◆ TASK REQUIREMENTS ◆
Exactly the lines from the one holding "Audio transcript, taken" through the last line of the listing below must appear in the answer, and no pictures.

◆ STUDY MATERIAL ◆
((
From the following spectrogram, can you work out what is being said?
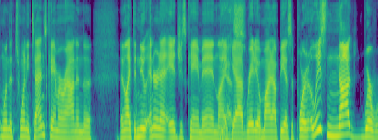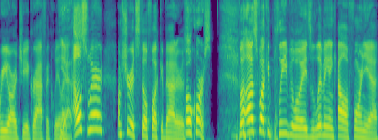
when the 2010s came around and the and like the new internet ages came in, like Yes. yeah, radio might not be as important. At least not where we are geographically. Like Yes. elsewhere, I'm sure it still fucking matters. oh, of course, but us fucking plebeians living in California.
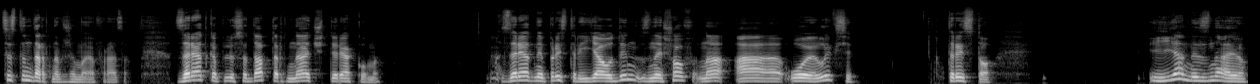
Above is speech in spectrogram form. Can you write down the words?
Це стандартна вже моя фраза. Зарядка плюс адаптер на 4 акуми. Зарядний пристрій я один знайшов на OLX 300. І я не знаю.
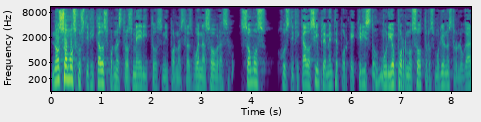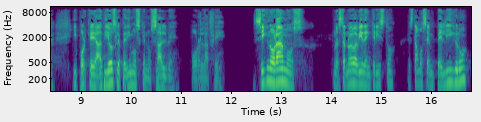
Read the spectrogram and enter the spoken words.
No somos justificados por nuestros méritos ni por nuestras buenas obras. Somos justificado simplemente porque Cristo murió por nosotros, murió en nuestro lugar y porque a Dios le pedimos que nos salve por la fe. Si ignoramos nuestra nueva vida en Cristo, estamos en peligro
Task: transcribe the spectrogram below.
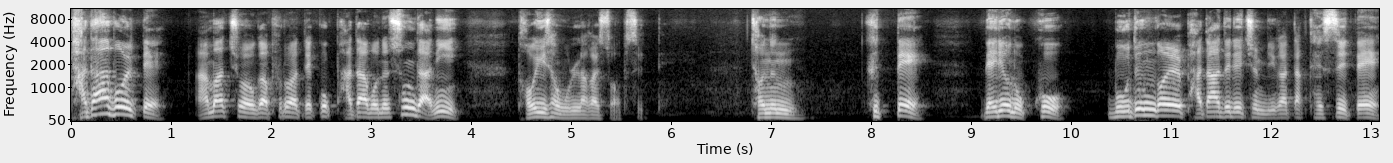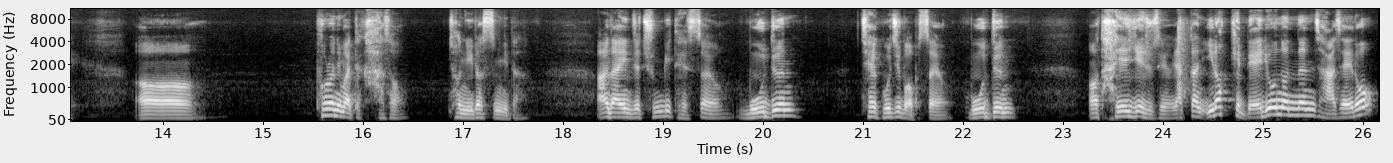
받아볼 때 아마추어가 프로할 때 꼭 받아보는 순간이 더 이상 올라갈 수 없을 때. 저는 그때 내려놓고 모든 걸 받아들일 준비가 딱 됐을 때, 어, 프로님한테 가서 전 이렇습니다. 아, 나 이제 준비됐어요. 뭐든 제 고집 없어요. 뭐든 어, 다 얘기해 주세요. 약간 이렇게 내려놓는 자세로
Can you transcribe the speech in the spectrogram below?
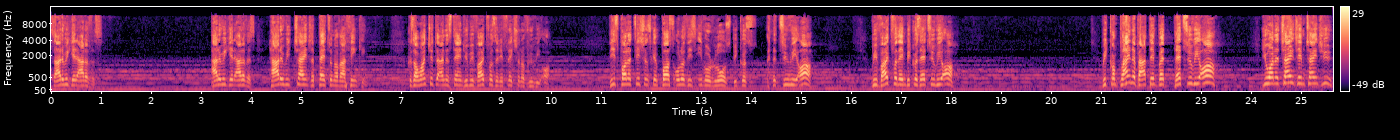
So how do we get out of this? How do we get out of this? How do we change the pattern of our thinking? Because I want you to understand who we vote for is a reflection of who we are. These politicians can pass all of these evil laws because it's who we are. We vote for them because that's who we are. We complain about them, but that's who we are. You want to change them, change you.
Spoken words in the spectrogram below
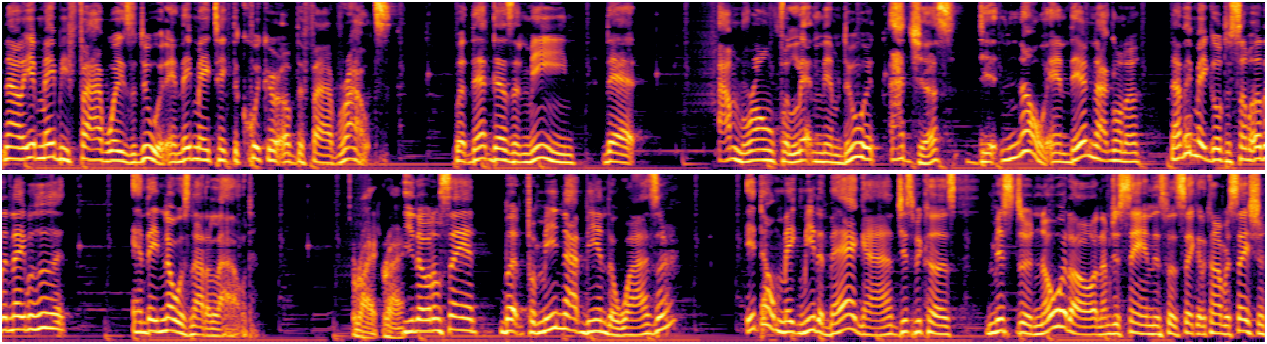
Now, it may be five ways to do it, and they may take the quicker of the five routes. But that doesn't mean that I'm wrong for letting them do it. I just didn't know. And they're not going to, now they may go to some other neighborhood and they know it's not allowed. Right, right. You know what I'm saying? But for me not being the wiser, it don't make me the bad guy just because Mr. Know It All, and I'm just saying this for the sake of the conversation,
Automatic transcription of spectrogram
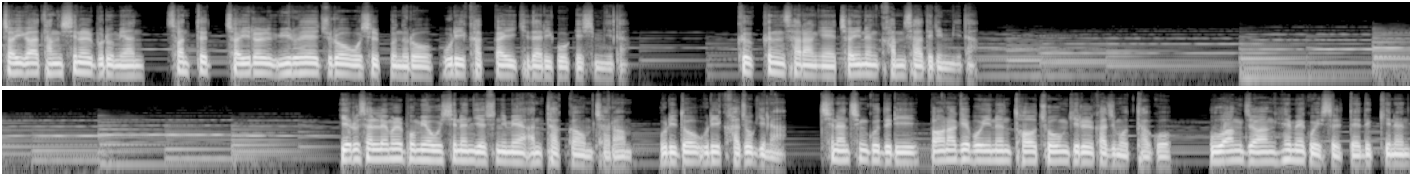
저희가 당신을 부르면 선뜻 저희를 위로해 주러 오실 분으로 우리 가까이 기다리고 계십니다. 그 큰 사랑에 저희는 감사드립니다. 예루살렘을 보며 오시는 예수님의 안타까움처럼 우리도 우리 가족이나 친한 친구들이 뻔하게 보이는 더 좋은 길을 가지 못하고 우왕좌왕 헤매고 있을 때 느끼는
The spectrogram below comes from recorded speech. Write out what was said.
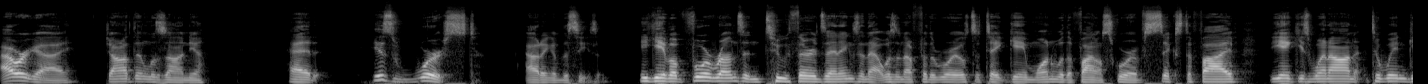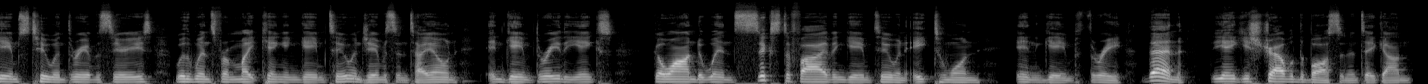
our guy, Jonathan Lasagna, had his worst outing of the season. He gave up four runs in two thirds innings, and that was enough for the Royals to take game one with a final score of six to five. The Yankees went on to win games two and three of the series, with wins from Mike King in game two and Jameson Taillon in game three. The Yanks go on to win six to five in game two and eight to one in game three. Then the Yankees traveled to Boston and take on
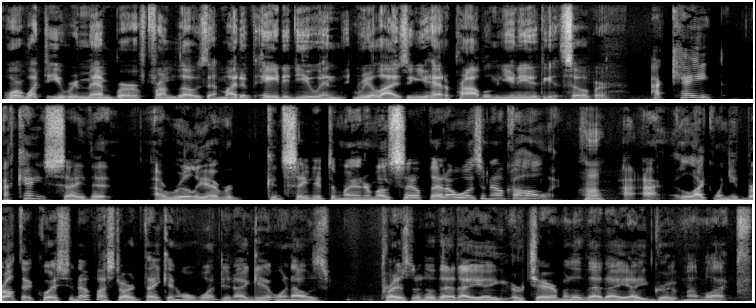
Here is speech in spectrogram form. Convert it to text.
Or what do you remember from those that might have aided you in realizing you had a problem and you needed to get sober? I can't, I can't say that I really ever conceded to my innermost self that I was an alcoholic. Huh. I, I like when you brought that question up, I started thinking, well, what did I get when I was president of that AA or chairman of that AA group? And I'm like, "Pff,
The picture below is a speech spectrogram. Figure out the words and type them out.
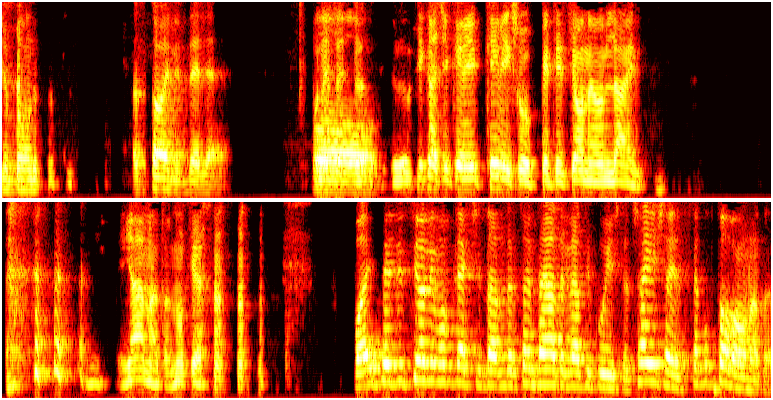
Që bën të çojmë dele. Po, nëse po- si ka që kemi kemi kështu peticione online. Janë ato, nuk e. Po ai peticioni mo plak që ta ndërtojnë teatrin aty ku ishte. Çfarë ishte ai? S'e kuptova unë atë.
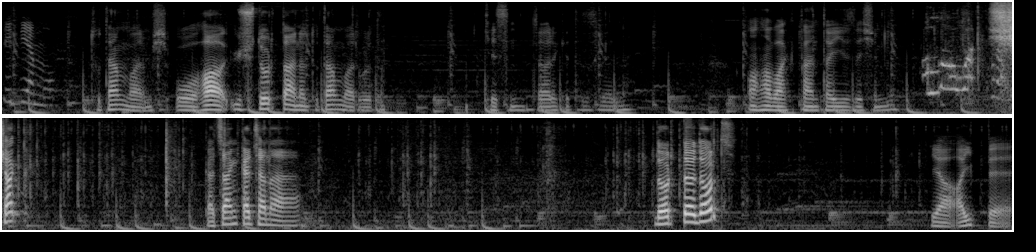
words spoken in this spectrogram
Hediyem olsun. Tutem varmış. Oha 3-4 tane tutem var burada. Kesinlikle hareket hızı geldi. Aha bak Penta'yı izle şimdi. Şak. Kaçan kaçana. 4'te 4. Ya ayıp be.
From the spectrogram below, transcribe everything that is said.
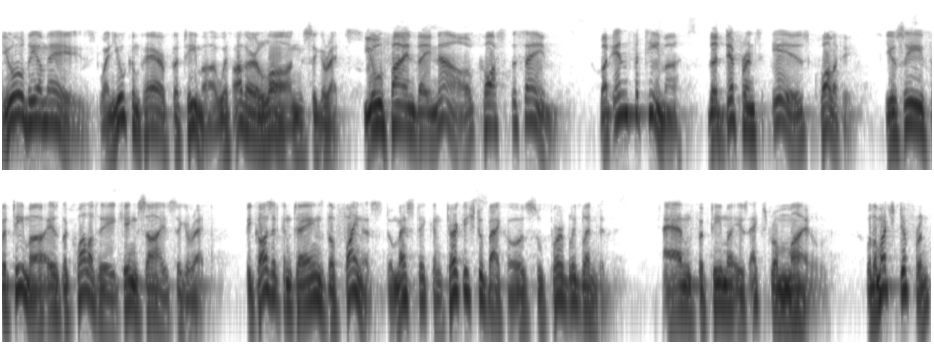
You'll be amazed when you compare Fatima with other long cigarettes. You'll find they now cost the same. But in Fatima, the difference is quality. You see, Fatima is the quality king size cigarette because it contains the finest domestic and Turkish tobaccos superbly blended. And Fatima is extra mild with a much different,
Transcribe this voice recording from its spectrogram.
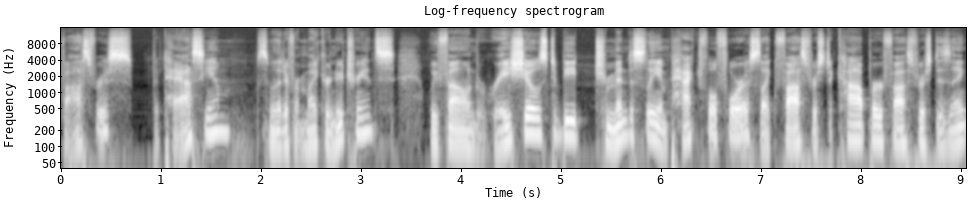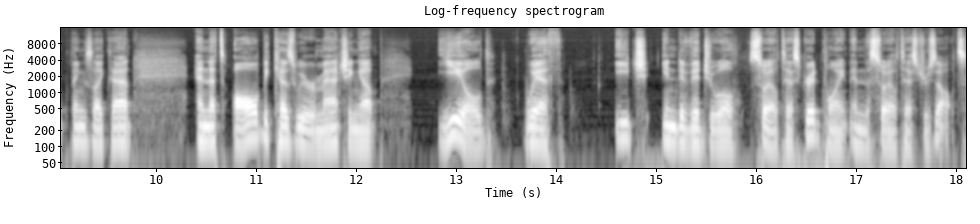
phosphorus, potassium, some of the different micronutrients. We found ratios to be tremendously impactful for us, like phosphorus to copper, phosphorus to zinc, things like that. And that's all because we were matching up yield with each individual soil test grid point and the soil test results.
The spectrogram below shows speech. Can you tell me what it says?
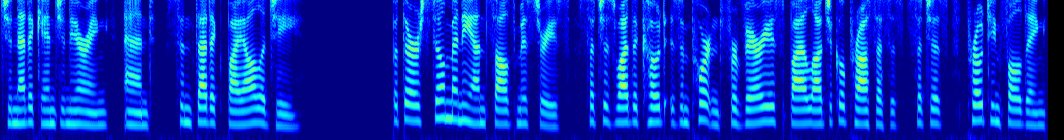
genetic engineering and synthetic biology but there are still many unsolved mysteries, such as why the code is important for various biological processes such as protein folding.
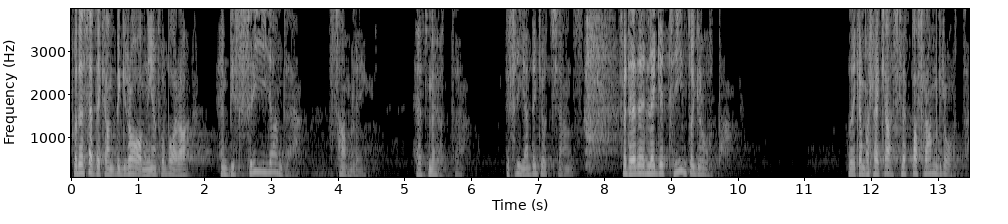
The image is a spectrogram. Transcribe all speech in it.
På det sättet kan begravningen få vara en befriande samling, ett möte, befriande gudstjänst. För det är legitimt att gråta. Och det kan man släcka, släppa fram gråten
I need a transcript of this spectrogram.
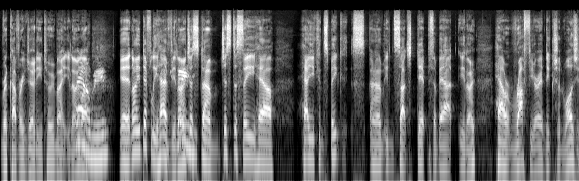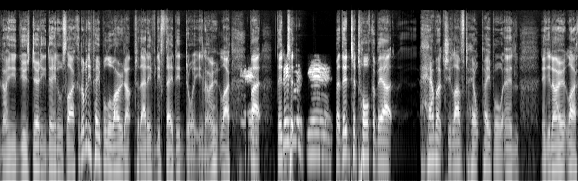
recovery journey too, mate. You know, like, man. Yeah, no, you definitely have. You know, just um, just to see how how you can speak um, in such depth about you know how rough your addiction was. You know, you'd use dirty needles. Like, not many people will own up to that, even if they did do it. You know, like, but then to, yeah. but then to talk about how much you love to help people and and you know like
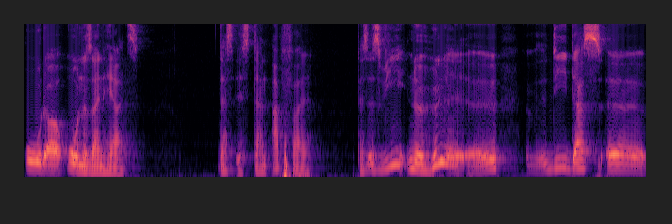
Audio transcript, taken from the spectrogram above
Oder ohne sein Herz. Das ist dann Abfall. Das ist wie eine Hülle, äh, die das äh,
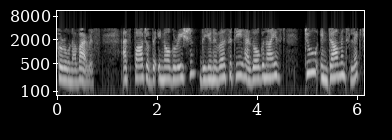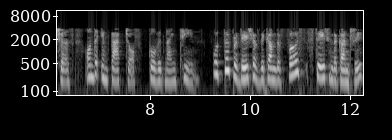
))
◆ ANSWER TO THE PROBLEM ◆
Audio transcript, taken from the spectrogram above
Oder ohne sein Herz. Das ist dann Abfall. Das ist wie eine Hülle, äh, die das äh,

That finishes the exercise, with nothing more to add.